by Joshua Katcher
featured on HintMag.com
Tevas with socks. Cargo Pants. Slogan tees. Let’s face it, people who care about ecosystems, animals, and worker’s rights aren’t typically celebrated for their sartorial poise. Likewise, most designers who care about form, function, and aesthetics aren’t typically known for their environmental wisdom or empathy; Fur coats, leather everything, toxic cotton, sweatshops.

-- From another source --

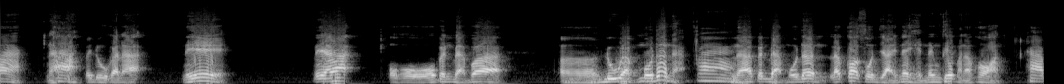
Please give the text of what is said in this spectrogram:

There is new breed of designer, though, not so easily written off, who can turn old televisions into jaw-dropping shoes, who foster relationships with organic cotton farmers in developing countries, who invest in research and development of warm, biodegradable, recycled, cruelty-free textiles, whose aesthetic vision is not hampered by the challenges of navigating ethical dilemmas, and who – armed with tencel, lenpur, hemp, recycled fabrics, faux-fur, soda-bottle ultrasuede, and organics – aren’t afraid of challenging the tragic credo set by heritage brands. In a culture where the iconography of the rebel is tied up in so many embarrassingly common and mainstream social, environmental and ethical muddles, these true iconoclasts are redefining cool, and reinvigorating the lost meaning of dressing like a dissident.
1. Vaute Couture. Leanne Mai-Ly Hilgart is the prefect example of a designer who dreamed big. Her line went from a fantasy (gorgeous, eco, vegan winter coats that can handle Chicago in February) to reality. The line looks as amazing as it is warm and ethical; 100% Cruelty-free, sustainable, and fair-labor. Vaute Couture took over 8 months of fabric research and development and launched just last year, but has already garnered a host of celeb fanatics from Emily Deschanel, to Alicia Silverstone, and Ginnifer Goodwin. The men’s line launches August 2010. vautecouture.com